For a company that ran on tight margins, despite its glowing top-line numbers, the losses erased a third of the profit margin in 2021.
On top of that, and perhaps even more damaging for the long-term, Reed Corp’s reputation in the underwriting community was damaged.
“Going forward, you’re going to have to demonstrate a better methodology for property valuations,” said one underwriter to Mandy Farmer in a conversation that she would remember for a long time.
“Adding to it was that there was no firm calculus between you and finance to track increases in property values and replacement costs over time, regardless of location,” the underwriter said.
The lead broker on Mandy’s property program gave it to her in the most direct terms possible: “You’re probably looking at premium increases of around 50% from those carriers that will cover you. And in addition to that, you can expect carriers to place margin clauses on your policies,” he added.
Was it Mandy Farmer’s fault that a triple tornado strike had so damaged Reed Corp? Of course not.
Was it anybody’s fault that Mandy was on the right path in trying to get the right property values across the portfolio but couldn’t get there in time?
It was no one’s fault. It was, however, an example of how ruthless nature and other circumstances can be in exposing an organizational vulnerability. &
Risk & Insurance® produced this scenario in conjunction with Berkshire Hathaway Specialty Insurance. This scenario is provided for general educational and informational purposes only as an example of the type of claim(s) that may be submitted under a property policy. Applicability of coverage terms depends on the actual facts of each individual claim and the terms, conditions and exclusions of the applicable insurance policy. The information contained herein is for informational purposes only and may not be relied upon as legal, financial, regulatory, compliance, or any other type of professional advice. Not all products and services are available in every jurisdiction, and insurance coverage is governed by actual policy language.
Reed Corp was hit with back-to back property losses and found itself underinsured. While extreme weather events are increasingly inevitable and unpredictable, this situation could be mitigated or avoided by putting a strong valuation methodology and action plan in place with your broker and underwriter, considering the following:
- Providing thorough, accurate, quality data. Underwriters determine capacity deployment, premium, and terms and conditions based on the data submitted to them for review. The better the quality of the data, the better, more accurate coverage the underwriter can put in place.
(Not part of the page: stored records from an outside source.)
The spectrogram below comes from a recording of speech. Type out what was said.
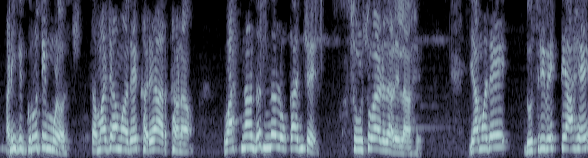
आणि विकृतीमुळं समाजामध्ये खऱ्या अर्थानं वासनाधंद लोकांचे सुळसुळाट झालेला आहे. यामध्ये दुसरी व्यक्ती आहे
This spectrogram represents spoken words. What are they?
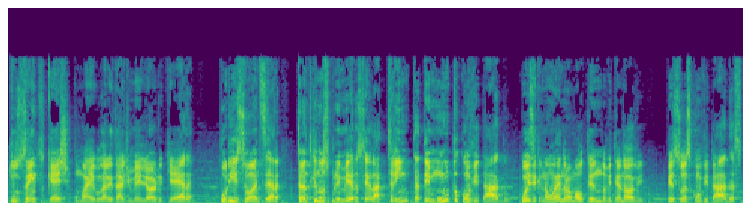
200 casts com uma regularidade melhor do que era. Por isso, antes era. Tanto que nos primeiros, sei lá, 30 tem muito convidado, coisa que não é normal ter no 99 pessoas convidadas.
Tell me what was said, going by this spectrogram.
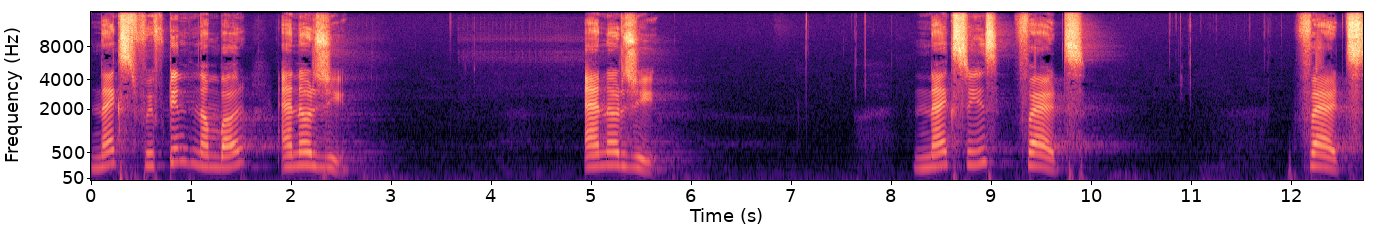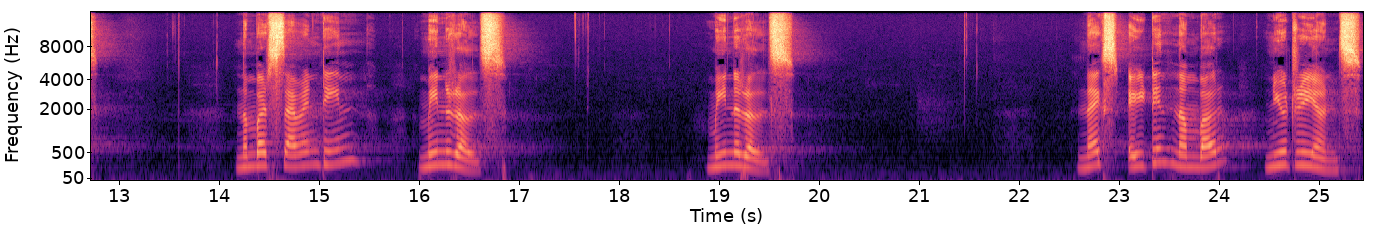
Next 15th number energy. Energy. Next is fats. Fats. Number 17 minerals. Minerals. Next 18th number nutrients.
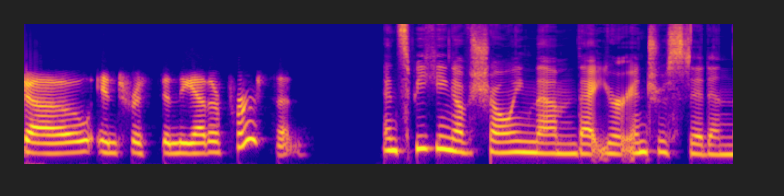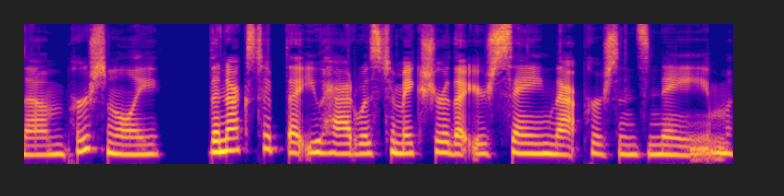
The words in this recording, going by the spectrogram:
show interest in the other person. And speaking of showing them that you're interested in them personally, the next tip that you had was to make sure that you're saying that person's name.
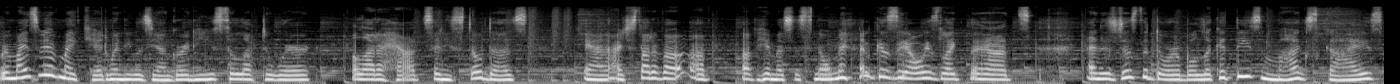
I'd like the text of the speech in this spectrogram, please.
Reminds me of my kid when he was younger and he used to love to wear a lot of hats and he still does. And I just thought about uh, of him as a snowman because he always liked the hats. And it's just adorable. Look at these mugs, guys.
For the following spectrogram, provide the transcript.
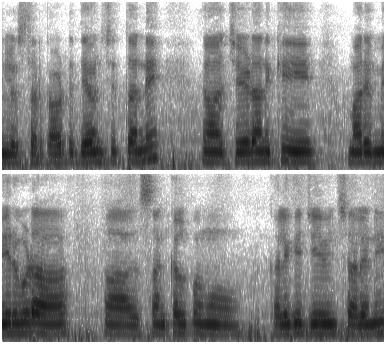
నిలుస్తాడు. కాబట్టి దేవుని చిత్తాన్ని చేయడానికి మరి మీరు కూడా సంకల్పము కలిగి జీవించాలని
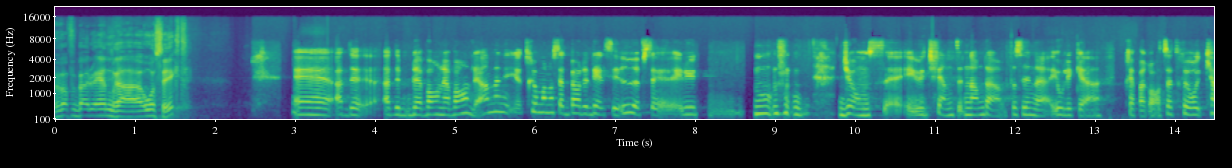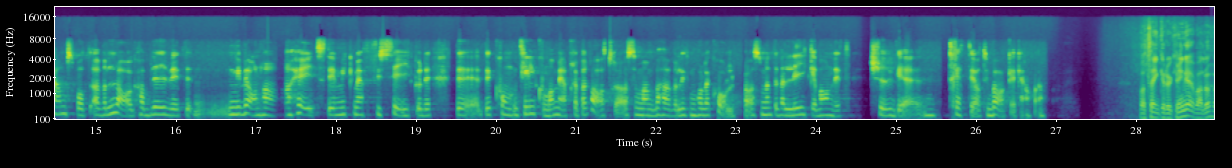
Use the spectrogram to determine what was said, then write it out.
Men varför börjar du ändra åsikt? Eh, att, det, att det blir vanligare och vanligare. Men jag tror man har sett både dels i UFC, är det ju, Jones är ju ett känt namn där för sina olika preparat. Så jag tror kampsport överlag har blivit, nivån har höjts, det är mycket mer fysik och det, det, det kom, tillkommer mer preparat tror jag, som man behöver liksom hålla koll på som inte var lika vanligt 20-30 år tillbaka kanske. Vad tänker du kring det, Valdo?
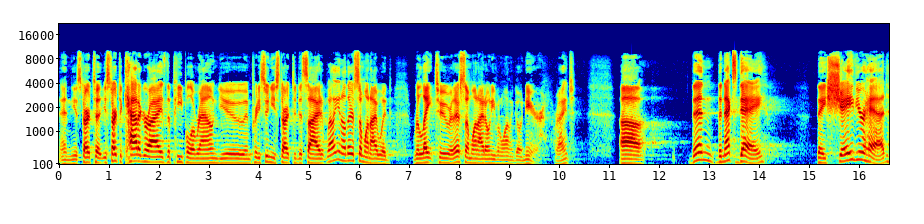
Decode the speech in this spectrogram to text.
and you start to you start to categorize the people around you, and pretty soon you start to decide, well, you know, there's someone I would relate to, or there's someone I don't even want to go near, right? Uh, then the next day, they shave your head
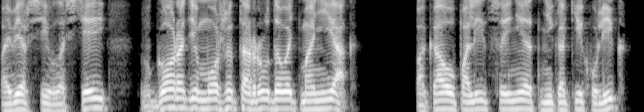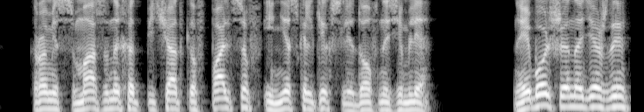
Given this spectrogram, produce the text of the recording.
По версии властей, в городе может орудовать маньяк. Пока у полиции нет никаких улик, кроме смазанных отпечатков пальцев и нескольких следов на земле. Наибольшие надежды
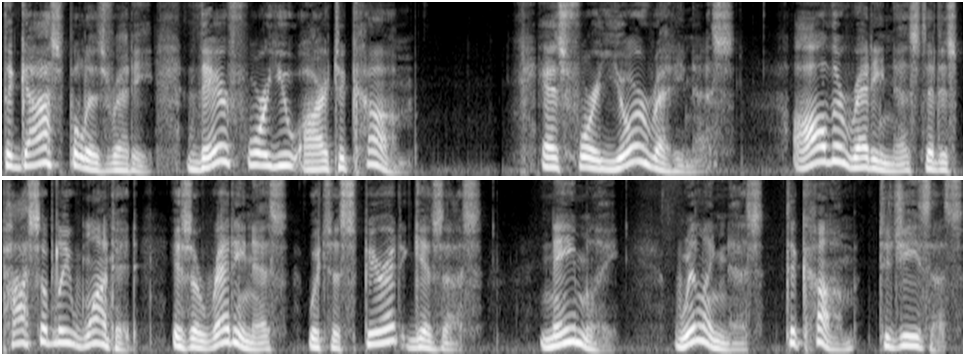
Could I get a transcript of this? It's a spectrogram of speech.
The gospel is ready, therefore you are to come. As for your readiness, all the readiness that is possibly wanted is a readiness which the Spirit gives us, namely, willingness to come to Jesus.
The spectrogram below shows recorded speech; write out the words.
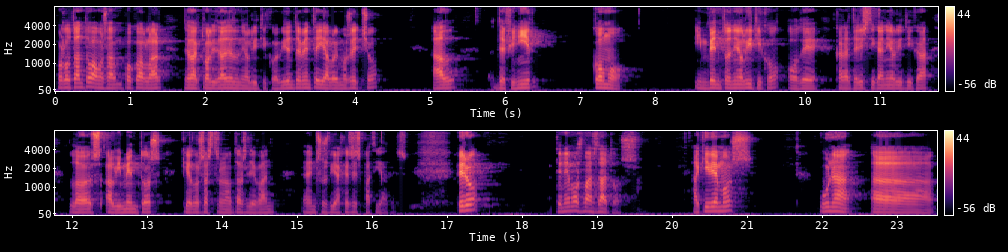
Por lo tanto, vamos a un poco a hablar de la actualidad del neolítico. Evidentemente ya lo hemos hecho al definir como invento neolítico o de característica neolítica los alimentos que los astronautas llevan en sus viajes espaciales. Pero tenemos más datos. Aquí vemos una uh,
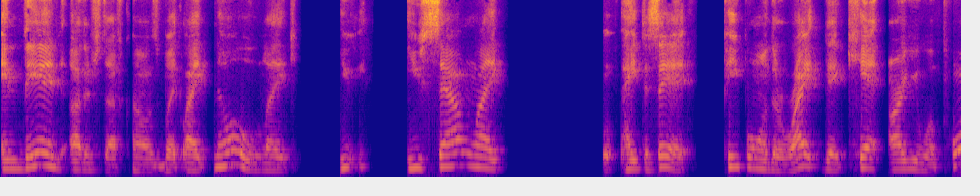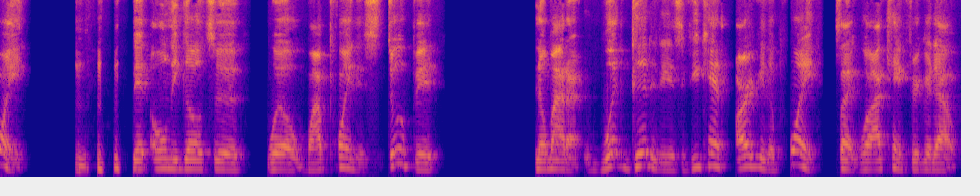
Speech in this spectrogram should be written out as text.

- On an annual basis, and prior to every renewal, engaging your broker to review your SOV (Statement of Values). Both your broker and underwriter can provide data related to trends in values to assist in this process.
- Realizing that supply and demand factors change year to year. At the time of Reed’s losses, labor, steel and lumber costs were at all-time highs — which heightened exposure and underscores the importance of revisiting values annually.
- Being aware of the differences between market value, assessed value and replacement cost value. Confusing these terms can lead to underinsuring a property.
- Assessing each risk on its individual merit. No two occupancies are alike. For example, an open-air mall in Texas would have a much different ITV (Insurance To Value) than a 12 story office building there. In addition, regional location modifiers should not be ignored. After devastating tornadoes struck three different areas. Reed Corp quickly learned that the replacement cost value for a building in Ohio is much different than one in Florida.
Claims are inevitable. While Reed Corp is anticipating some challenging renewal cycles ahead, they are committed to addressing their underinsured values and putting in place a corrective action plan. An underwriter devoted to partnering with clients for the long term will be eager to collaborate, and not penalize them for doing the right thing.